Secondary Informant: “Uh, it’s like South America…. That’s like everyday.”
Primary Informant: “But, like in the house?”
Secondary Informant: “That’s like the pastime, dude.”
Primary Informant: “Okay, in the house, for sure. And he’s playing soccer in the house and he, like, kicks the ball over to the wall and ,like, you just see this little thing just like start running across the… and you just see the guy, like, freak out. He’s just like, ‘What the hell?’
Lavelle: “Is it… fake?”
Secondary Informant: “It looks genuine.”
Primary Informant: “I mean, the only thing is, it’s, like, terrible quality, so you can’t really tell. It looks like a cell phone camera.”
Secondary Informant: “Yeah, but do you really think someone would wanna go out of their way to…”
Primary Informant: “To make that up?”
Secondary Informant: “Yeah.”
Primary Informant: “I mean, maybe.”
Both informants who shared information about los duendes are of Mexican descent and heard this story from their families and friends. This story was shared in the primary informant’s apartment. We spent the afternoon sharing stories and combining the information we all had about each legend. These stories are important to the informants because they have been passed on from the older generations in their families. Because they value their older relatives, they value and enjoy the stories they’ve been told.

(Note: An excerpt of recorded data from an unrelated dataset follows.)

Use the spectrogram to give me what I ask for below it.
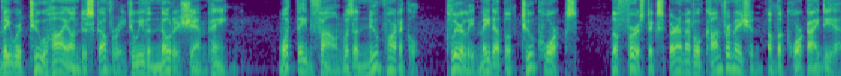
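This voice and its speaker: A man's medium-pitched voice at a moderate pace, with very wide pitch swings and vocal fry, dry and close with no echo on a very clean recording with a silent background. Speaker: documentary narrator. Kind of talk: 1990 TV science documentary narration, scripted and read. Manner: measured, authoritative, formal, steady pace.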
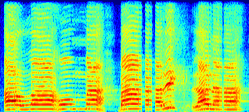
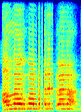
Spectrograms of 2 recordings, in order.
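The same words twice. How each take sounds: First: Barik with short a, slow drawn out; wrong pronunciation. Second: Baarik with long a; correct pronunciation. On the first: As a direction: demo the wrong barik lana. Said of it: "Bukan barik lana". (contoh bacaan salah) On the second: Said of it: "Beda artinya". (bacaan benar baarik) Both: Shown as a demonstration.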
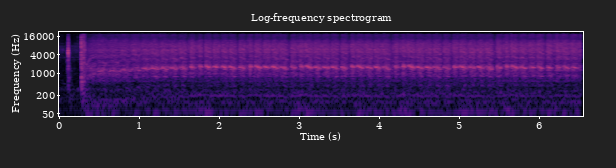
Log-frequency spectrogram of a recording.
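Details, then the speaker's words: 1994 Mazda B4000 4.0 4WD manual, 167,379 miles, towed in not running: starter whirs with even compression pulses about one and a half per second but never catches; crank no-start, lack of fuel suspected, not confirmed. "it sounds like it has compression it's just looking for that fuel which it does not have"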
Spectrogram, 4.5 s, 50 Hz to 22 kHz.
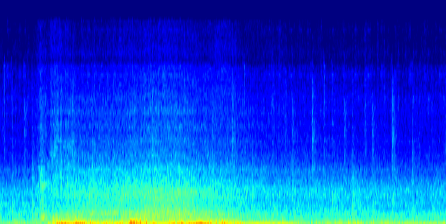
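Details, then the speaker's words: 2002–2005 Honda Civic after idle air control valve replacement and fuel pump change: the petrol engine starts, flares briefly, then settles into a steady, even idle; it sounds better, though some problem may remain. "sounds better let's give it a sec all right guys it's been idling for quite a while now"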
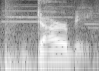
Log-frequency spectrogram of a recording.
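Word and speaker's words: Enroughty: Probably the most famous example of a really weirdly pronounced name is how the name E-N-R-O-U-G-H-T-Y in Rufty is actually pronounced Darby.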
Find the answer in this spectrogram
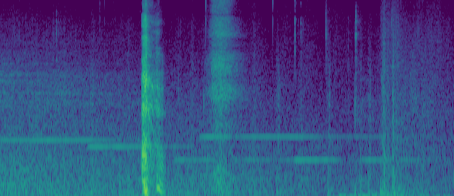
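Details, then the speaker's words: Adult live streamer with a common cold and sore throat, feeling better, gives a single short, harsh cough against faint background game tones and hum. "I got a really lovely cold just in time. Uh, I'm feeling better now. But if I sound a little grally or cough a lot, [cough] speaking of which, [snorts] that's why."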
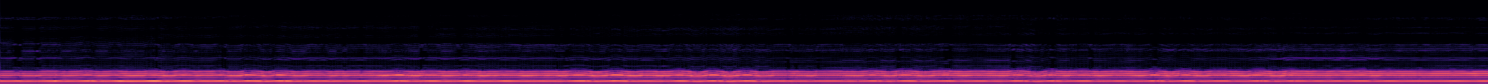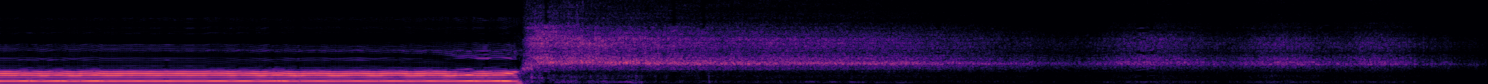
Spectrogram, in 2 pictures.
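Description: A man's voice drawing out the word "Blursh": one long held note on "blurrr" for about ten seconds, wavering slightly, then breaking suddenly into a long hissing "shhh" that fades away.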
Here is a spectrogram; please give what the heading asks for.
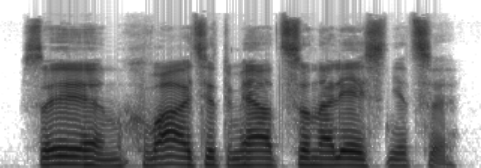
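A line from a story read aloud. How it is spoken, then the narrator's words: Sudden bark. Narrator (Russian): неожиданно рявкнул Май Элэ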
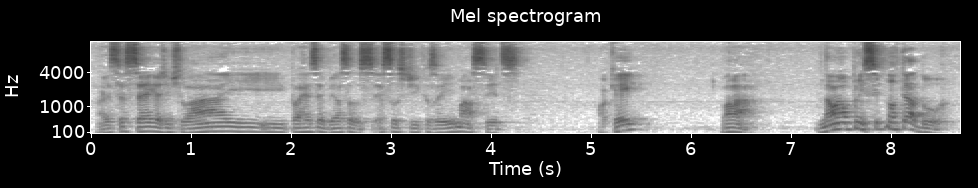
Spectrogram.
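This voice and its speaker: A man's voice: lowish voice, moderate pace, darkish tone, a little hiss or hum. Guy tutoring thru a practice test, chatty, keeps checking in, kinda echoey room. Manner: chatty, checks in with tag questions often. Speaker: exam-prep tutor. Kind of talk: casual video lesson walking through a practice test.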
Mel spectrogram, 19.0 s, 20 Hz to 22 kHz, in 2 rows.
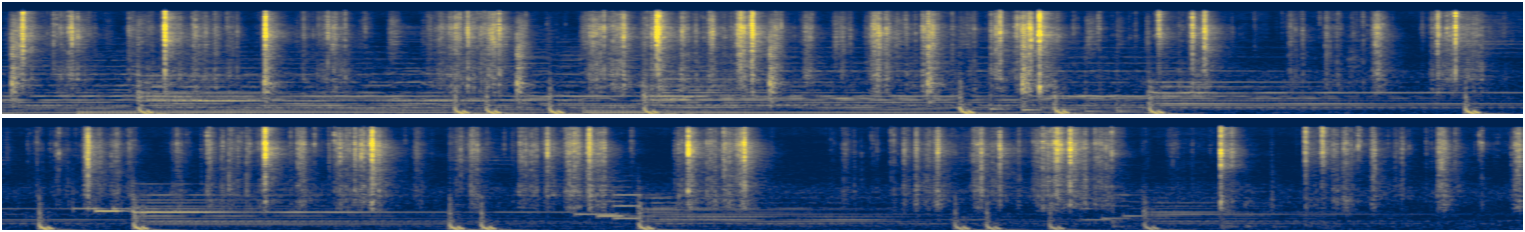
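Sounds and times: puzzle cube clicking: 0:00.0 - 0:19.0
music with held chords and drums: 0:02.4 - 0:07.5, 0:09.2 - 0:10.6, 0:12.3 - 0:13.8.

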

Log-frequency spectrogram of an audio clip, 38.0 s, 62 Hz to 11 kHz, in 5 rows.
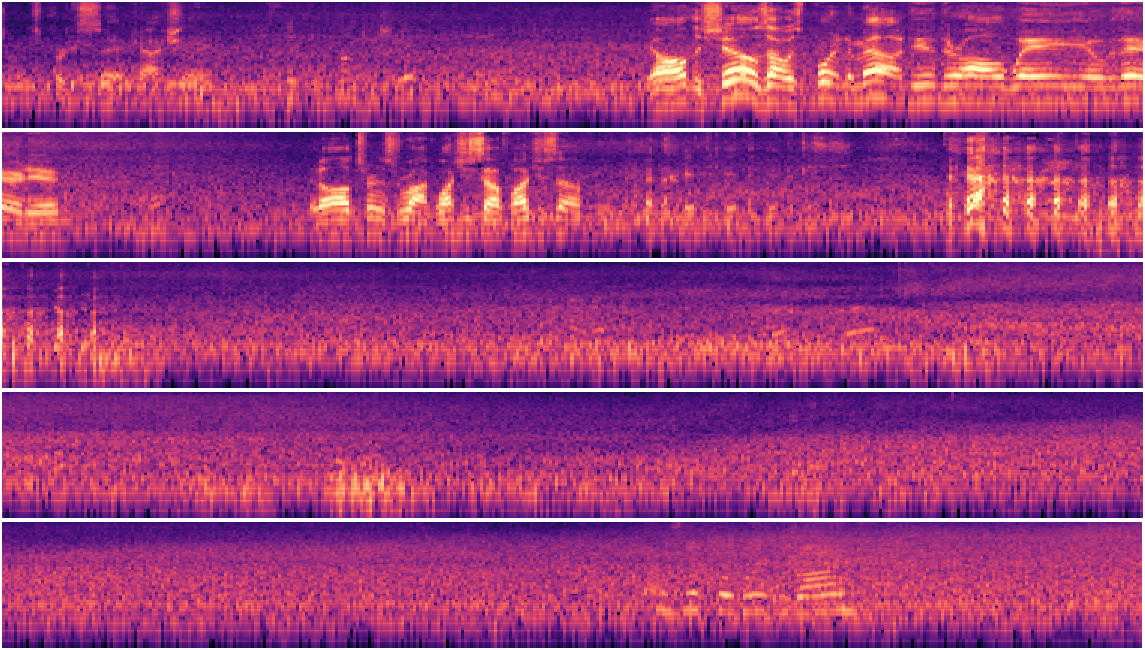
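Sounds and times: ocean surf breaking: 0:00.0 - 0:38.0
wind on microphone: 0:14.7 - 0:16.5, 0:23.4 - 0:29.2.

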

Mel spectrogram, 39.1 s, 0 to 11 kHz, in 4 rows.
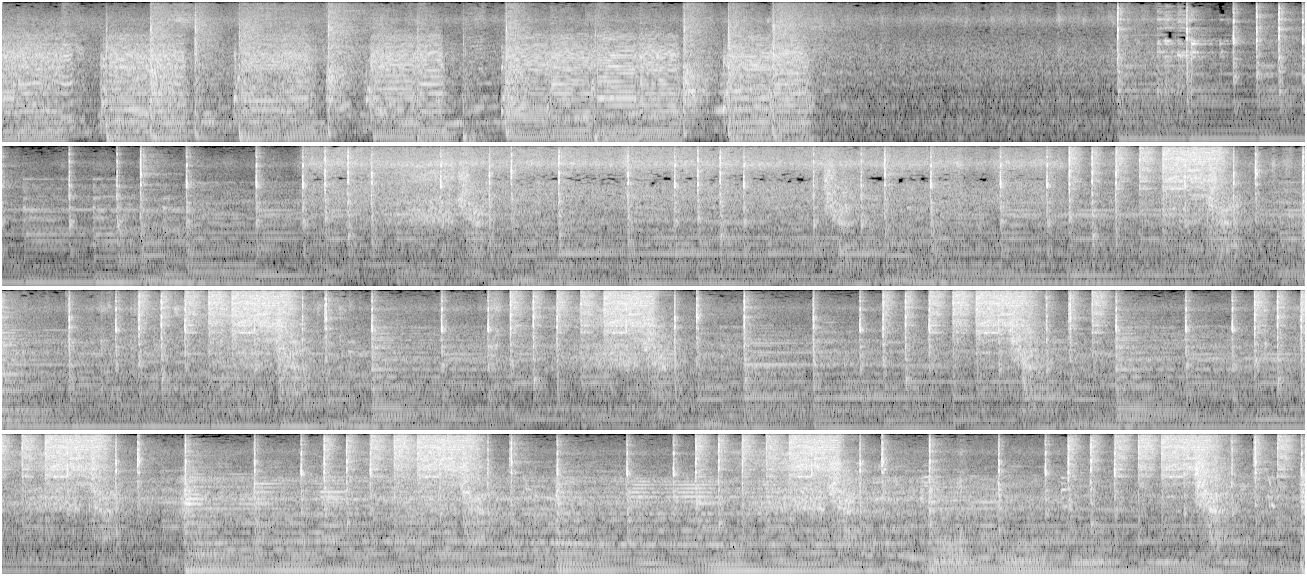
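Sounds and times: music with drum beat and bass: 0:00.0 - 0:06.2, 0:09.3 - 0:39.0.

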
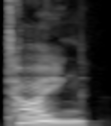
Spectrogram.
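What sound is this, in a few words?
"tying", US English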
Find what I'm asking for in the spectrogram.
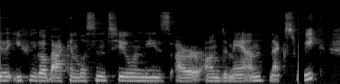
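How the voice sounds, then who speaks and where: A woman's fairly low voice with vocal fry, against a quiet background. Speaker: company executive presenting at a trade event. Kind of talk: conference presentation. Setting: stage at a live trade event. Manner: fast; many fillers (um, uh).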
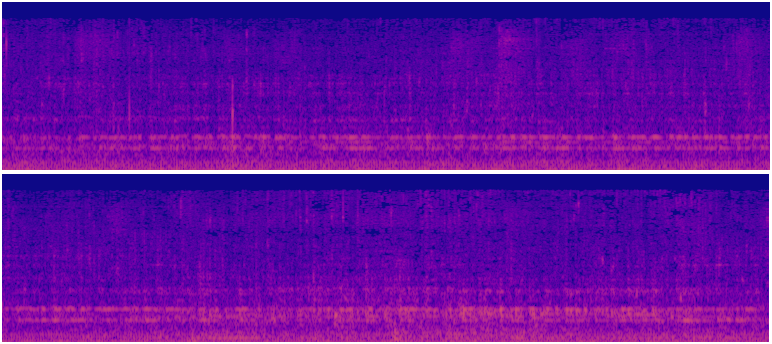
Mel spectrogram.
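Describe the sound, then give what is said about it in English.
In a thermodynamics experiment, water boils again under reduced pressure as it cools and the pressure inside drops, with a steady, rushing bubbling and fizzing hiss that holds evenly throughout, with no voices. “So the boiling continues in principle.”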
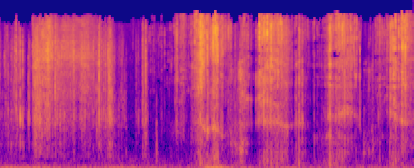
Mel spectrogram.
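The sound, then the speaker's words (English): Crisp crunching of corn chips being chewed, with a rapid series of dry, crackly bites and crinkles over several seconds and no talking. “Food companies say a new kind of maize could take the crunch out of corn chips and other popular foods.”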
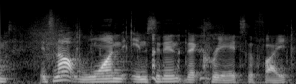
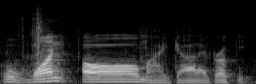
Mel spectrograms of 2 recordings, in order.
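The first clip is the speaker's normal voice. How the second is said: usual speaking voice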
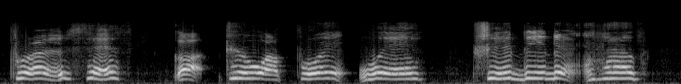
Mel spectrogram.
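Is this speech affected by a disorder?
Yes: cerebral palsy; uses a power chair; 45 years old.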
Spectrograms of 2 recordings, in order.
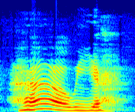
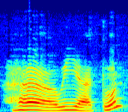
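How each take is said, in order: First: The word ends with a silent h sound. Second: The word ends with a full tun syllable. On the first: "ketika dibaca menjadi hawiyah" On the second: "penulisannya hawiyatun"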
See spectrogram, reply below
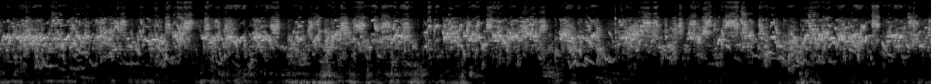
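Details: Budgerigars in steady, busy chatter: high, buzzy chirps and quick twitters layered continuously, with short gaps around the middle and faint low rumbles underneath.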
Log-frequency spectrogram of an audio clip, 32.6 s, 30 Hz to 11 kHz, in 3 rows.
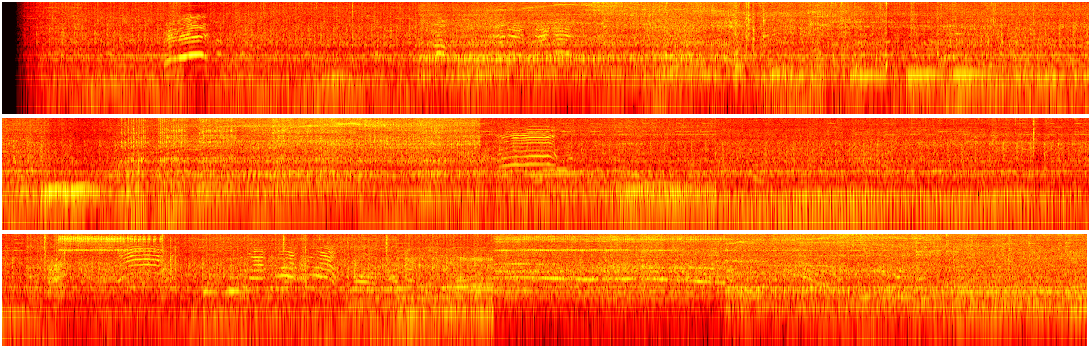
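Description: Off-road 4x4 engines revving and labouring in mud, mixed with people shouting and calling out. The sound changes abruptly several times.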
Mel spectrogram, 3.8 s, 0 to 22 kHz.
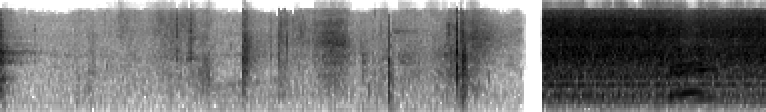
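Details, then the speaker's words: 2008 Nissan Xterra with 300K miles, just after new NGK iridium plugs and plenum gasket: after a quiet stretch the engine catches and holds a steady, even roar with no misfire or tapping, sounds healthy. "sounds great, runs great."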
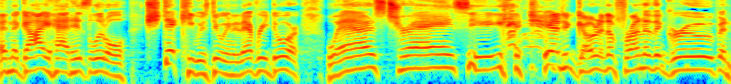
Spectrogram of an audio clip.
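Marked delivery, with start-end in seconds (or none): 3.3-5.0 eerie, pitched-up haunted-house guide voice. Describing a tour guide's routine at every door, mock-spooky tour guide voice. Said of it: "Like it was spooky?".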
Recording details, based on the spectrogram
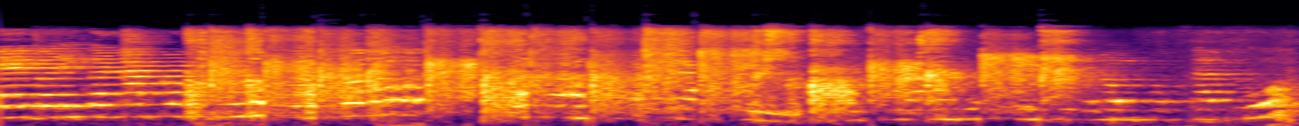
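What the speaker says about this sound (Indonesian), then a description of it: "berikan aplaus dulu" A class of students applauding together during a teaching session, a dense burst of steady hand-clapping lasting several seconds, loud and close, with voices mixed in underneath.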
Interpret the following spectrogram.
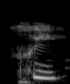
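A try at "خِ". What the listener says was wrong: Perfect. Well done.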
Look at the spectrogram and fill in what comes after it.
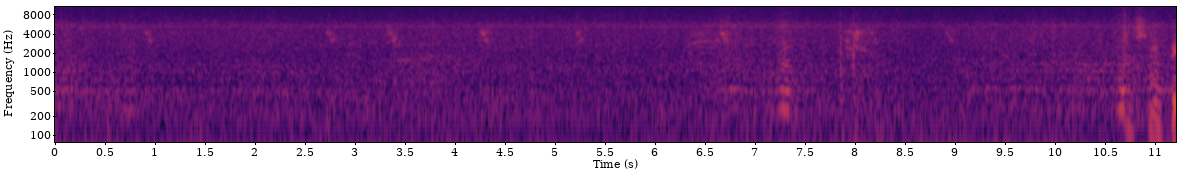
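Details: Massed honey bees humming in a hive as two colonies are joined and the dividing boards removed after some five days; a long, unbroken buzzing wash with scattered short clicks and knocks from handling the frames.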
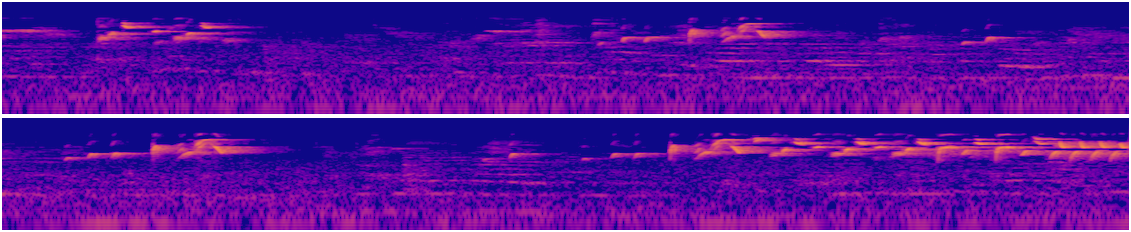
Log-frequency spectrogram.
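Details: Goldfinch of the Moroccan Widani Marrakchi strain singing a long, varied twittering song of high chips, buzzy notes and slurs, building into a dense, louder rapid trill at the end.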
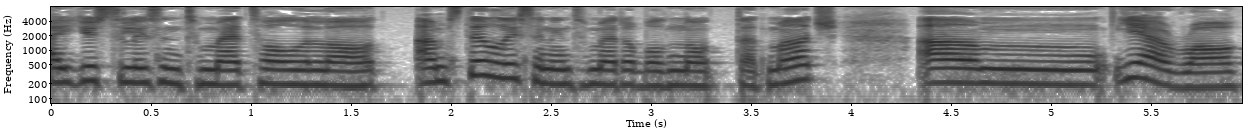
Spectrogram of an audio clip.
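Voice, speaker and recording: Speaking with a Greek accent, a woman keeps a moderate pace, very even loudness, fairly even intonation and a medium pitch. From Greece. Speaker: singer. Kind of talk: casual chat. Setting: studio.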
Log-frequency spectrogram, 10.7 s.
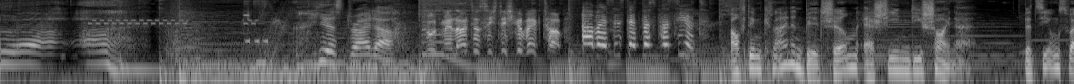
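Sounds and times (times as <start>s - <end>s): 
communication device electronic ringtone: 1.2s - 2.9s
speech: 3.2s - 10.7s.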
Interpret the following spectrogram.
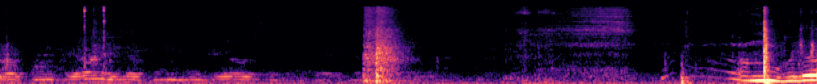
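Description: Indistinct voices in a small room, with a sharp knock about three seconds in and a couple of clicks near the end, as a voice grows louder.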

What I found interesting about this exchange is how it became obvious that my secondary informant was more open to the possibility of these supernatural beings actually existing, while my primary informant was growing more skeptical.